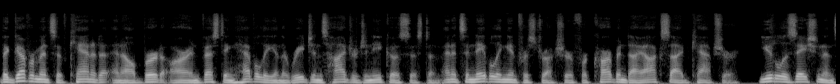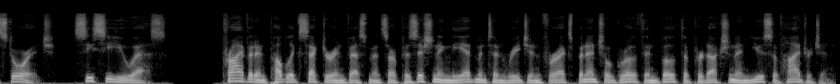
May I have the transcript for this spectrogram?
The governments of Canada and Alberta are investing heavily in the region's hydrogen ecosystem and its enabling infrastructure for carbon dioxide capture, utilization, and storage, CCUS. Private and public sector investments are positioning the Edmonton region for exponential growth in both the production and use of hydrogen,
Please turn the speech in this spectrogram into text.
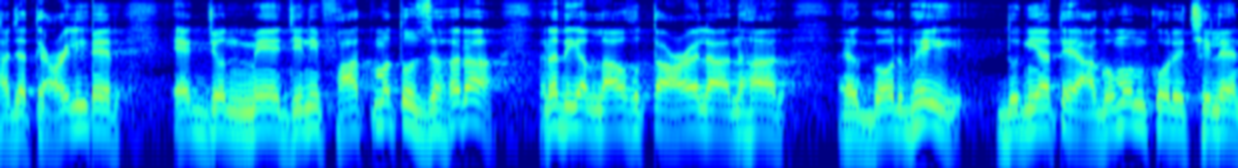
হাজাতে আলিমের একজন মেয়ে যিনি ফাতমাতু জহরা রদি আল্লাহ তালা আনহার গর্ভেই দুনিয়াতে আগমন করেছিলেন।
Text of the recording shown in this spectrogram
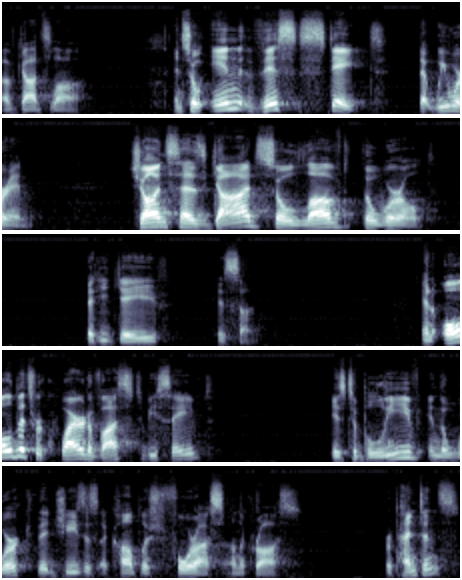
of God's law. And so, in this state that we were in, John says, God so loved the world that he gave his son. And all that's required of us to be saved is to believe in the work that Jesus accomplished for us on the cross repentance,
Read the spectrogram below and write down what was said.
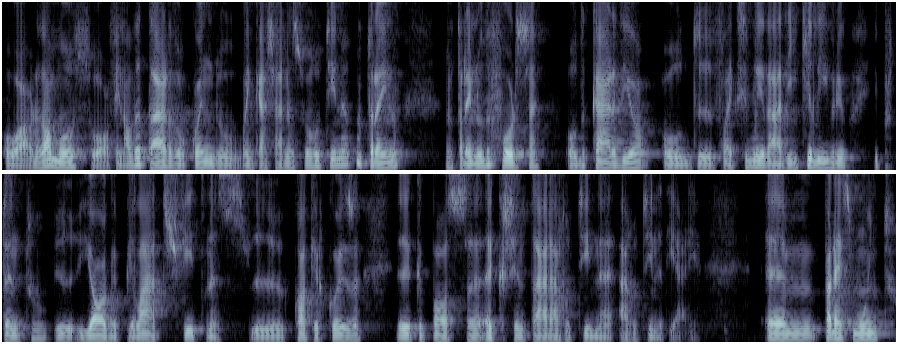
ou à hora do almoço, ou ao final da tarde, ou quando encaixar na sua rotina, um treino, um treino de força, ou de cardio, ou de flexibilidade e equilíbrio, e, portanto, eh, yoga, pilates, fitness, eh, qualquer coisa eh, que possa acrescentar à rotina, à rotina diária. Um, parece muito,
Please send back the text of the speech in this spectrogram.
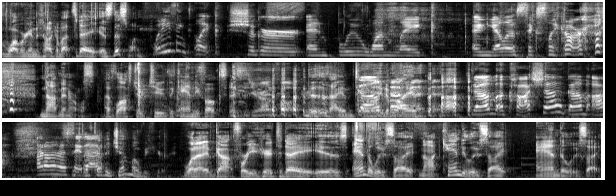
what we're going to talk about today is this one. What do you think, like sugar and blue one lake and yellow six lake are? Not minerals. I've lost her to the candy folks. This is your own fault. This is- I am totally to blame. Gum acacia? Gum, ah, I don't know how to say that. I've got a gem over here. What I've got for you here today is andalusite, not candylusite,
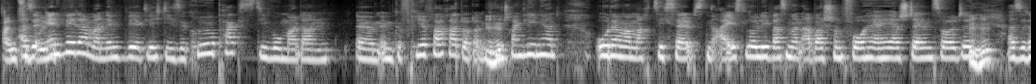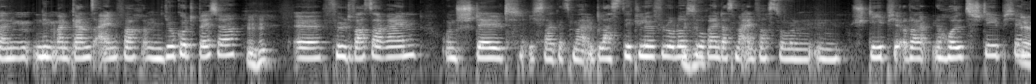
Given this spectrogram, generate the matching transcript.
Also entweder man nimmt wirklich diese Kryopacks, die wo man dann ähm, im Gefrierfach hat oder im mhm. Kühlschrank liegen hat, oder man macht sich selbst ein Eislolly, was man aber schon vorher herstellen sollte. Mhm. Also dann nimmt man ganz einfach einen Joghurtbecher, mhm. äh, füllt Wasser rein und stellt, ich sage jetzt mal, einen Plastiklöffel oder mhm. so rein, dass man einfach so ein, ein, Stäbchen oder ein Holzstäbchen ja.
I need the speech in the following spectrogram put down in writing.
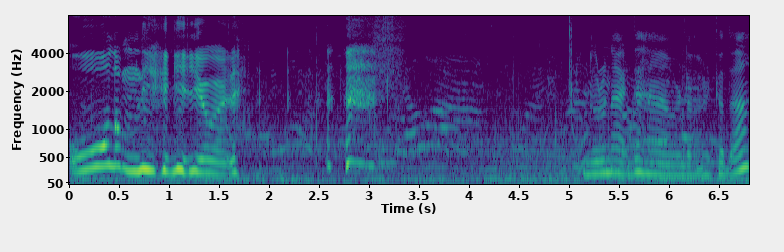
oğlum diye geliyor böyle. Duru nerede? Ha orada arkada.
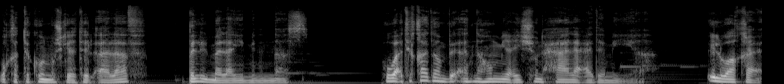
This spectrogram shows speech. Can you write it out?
وقد تكون مشكلة الآلاف بل الملايين من الناس هو اعتقادهم بأنهم يعيشون حالة عدمية. الواقع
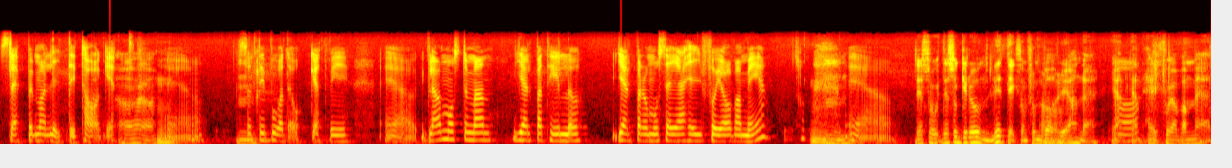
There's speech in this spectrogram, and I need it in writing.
släpper man lite i taget. Ja, ja. Eh, Så det är både och. Att vi, eh, ibland måste man hjälpa till och hjälpa dem att säga hej, får jag vara med? Så, eh, Det, är så, det är så grundligt liksom från början där. Egentligen. Ja. Hej, får jag vara med?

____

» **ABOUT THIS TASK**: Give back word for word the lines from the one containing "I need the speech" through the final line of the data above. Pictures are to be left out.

» **ANSWER SECTION**:
I need the speech in the following spectrogram put down in writing.
oğlum diye geliyor böyle. Duru nerede? Ha orada arkada.
This spectrogram shows speech. Can you write it out?
وقد تكون مشكلة الآلاف بل الملايين من الناس هو اعتقادهم بأنهم يعيشون حالة عدمية. الواقع
There's speech in this spectrogram, and I need it in writing.
släpper man lite i taget. Ja, ja. Eh, Så det är både och. Att vi, eh, ibland måste man hjälpa till och hjälpa dem att säga hej, får jag vara med? Så, eh, Det, är så, det är så grundligt liksom från början där. Egentligen. Ja. Hej, får jag vara med?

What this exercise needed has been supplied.